MEXICO CITY, June 1 (Reuters) - One of Mexico’s main bellwethers of tourist activity aims to reopen nearly a third of its resorts in the next few months, though it faces a challenge to recover from the coronavirus outbreak, the state governor said on Monday.
Carlos Joaquin, the governor of Quintana Roo, the state which is home to popular beach resort Cancun, said the market would be “very difficult” even as hotels began reopening.
“We estimate we can head towards reopening about 30 percent, that’s what we think we can achieve in the coming months,” Joaquin told reporters in Cancun at a news conference alongside Mexican President Andres Manuel Lopez Obrador.
Most of the immediate business would be from domestic tourists, though some U.S. and Canadian reservations were also beginning to come through, Joaquin said.

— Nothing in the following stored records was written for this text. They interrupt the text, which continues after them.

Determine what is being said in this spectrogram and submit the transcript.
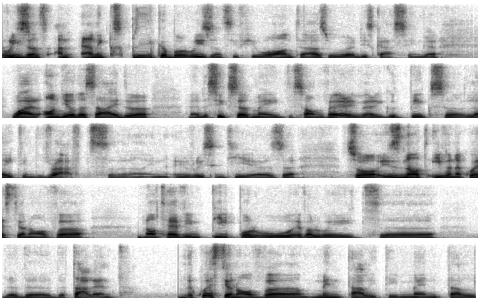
reasons, un- inexplicable reasons, if you want, as we were discussing. While on the other side, uh, uh, the Sixers made some very, very good picks uh, late in the drafts in, in, recent years. so it's not even a question of not having people who evaluate the, the, the talent the question of uh, mentality, mental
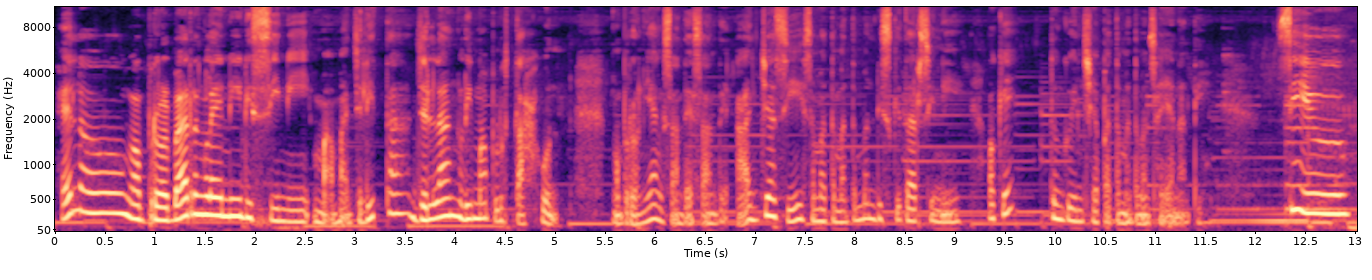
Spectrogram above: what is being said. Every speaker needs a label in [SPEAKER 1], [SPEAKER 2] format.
[SPEAKER 1] Hello, ngobrol bareng Leni di sini, emak-emak jelita jelang 50 tahun. Ngobrolnya yang santai-santai aja sih sama teman-teman di sekitar sini. Oke, tungguin siapa teman-teman saya nanti. See you.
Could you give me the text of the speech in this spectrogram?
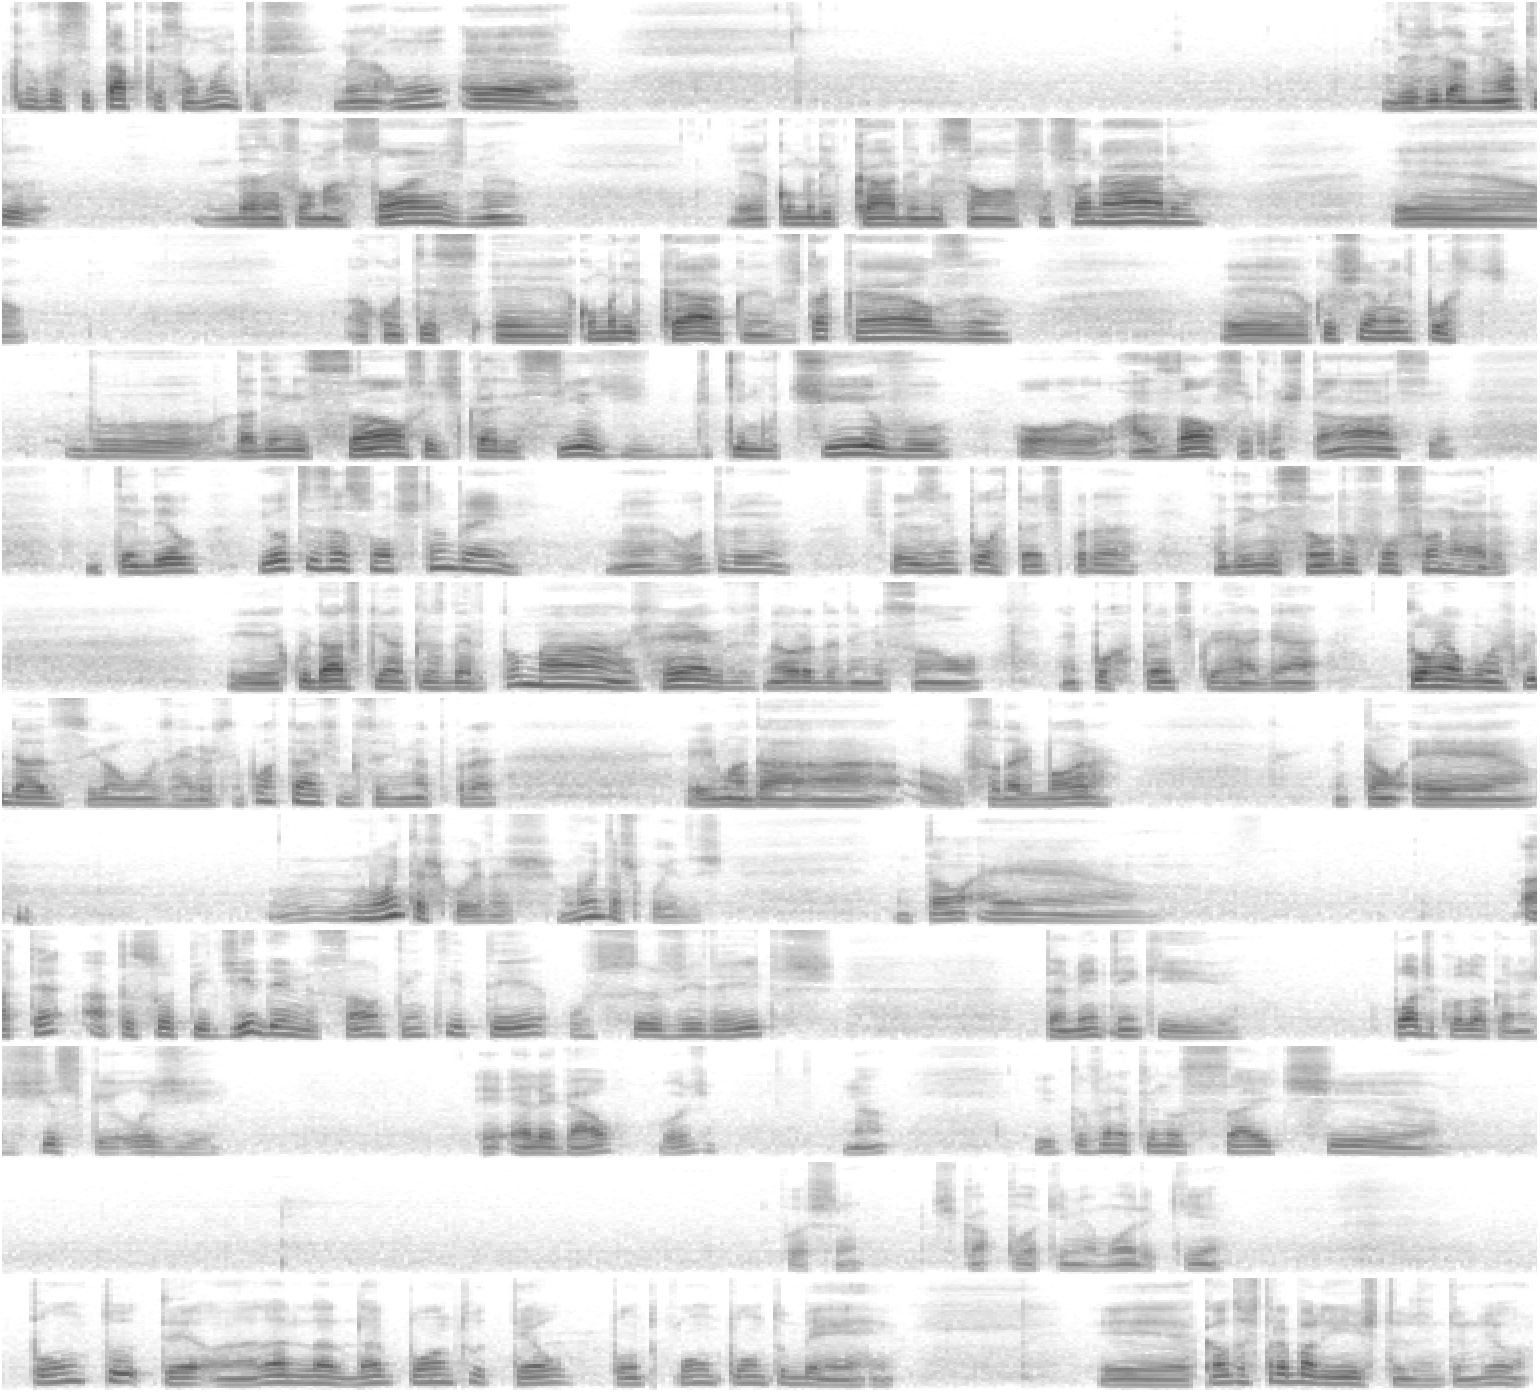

A number of hotels plan to open on June 8, others on June 15, while some will not restart business until July, he added.
Mexico, which reported its first confirmed case of the novel coronavirus weeks after the United States and Canada, has just begun reopening its economy from the coronavirus lockdown.

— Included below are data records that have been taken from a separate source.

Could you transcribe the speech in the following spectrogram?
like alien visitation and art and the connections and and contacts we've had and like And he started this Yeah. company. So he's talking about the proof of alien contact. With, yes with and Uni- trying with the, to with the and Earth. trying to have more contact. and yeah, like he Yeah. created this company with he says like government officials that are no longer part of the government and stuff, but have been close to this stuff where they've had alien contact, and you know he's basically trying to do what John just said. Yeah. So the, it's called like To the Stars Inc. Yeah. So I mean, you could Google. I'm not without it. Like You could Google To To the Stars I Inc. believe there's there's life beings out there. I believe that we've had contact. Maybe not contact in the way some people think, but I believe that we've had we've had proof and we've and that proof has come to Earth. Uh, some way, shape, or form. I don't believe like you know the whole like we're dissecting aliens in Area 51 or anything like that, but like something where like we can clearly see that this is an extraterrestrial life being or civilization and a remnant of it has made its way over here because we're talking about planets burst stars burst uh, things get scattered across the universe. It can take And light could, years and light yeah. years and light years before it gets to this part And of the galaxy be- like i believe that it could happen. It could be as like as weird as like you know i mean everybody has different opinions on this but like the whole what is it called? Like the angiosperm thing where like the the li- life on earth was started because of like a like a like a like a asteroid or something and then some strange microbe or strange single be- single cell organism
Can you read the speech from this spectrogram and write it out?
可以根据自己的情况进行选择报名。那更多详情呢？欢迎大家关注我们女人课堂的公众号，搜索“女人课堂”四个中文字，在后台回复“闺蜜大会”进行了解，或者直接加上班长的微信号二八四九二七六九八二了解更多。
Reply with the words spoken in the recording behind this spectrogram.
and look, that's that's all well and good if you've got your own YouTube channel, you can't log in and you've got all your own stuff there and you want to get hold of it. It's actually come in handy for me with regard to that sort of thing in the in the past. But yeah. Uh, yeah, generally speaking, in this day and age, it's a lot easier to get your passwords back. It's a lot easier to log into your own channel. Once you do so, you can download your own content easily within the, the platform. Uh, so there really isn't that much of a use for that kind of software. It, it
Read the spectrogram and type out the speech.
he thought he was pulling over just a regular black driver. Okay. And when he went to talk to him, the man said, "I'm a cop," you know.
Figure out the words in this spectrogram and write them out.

Daily tallies of new infections and deaths from the virus in Mexico were still reaching new highs last week.
Before the pandemic, tourism represented nearly 9% of Mexican gross domestic product, according to official data. (Reporting by Dave Graham; editing by Jonathan Oatis)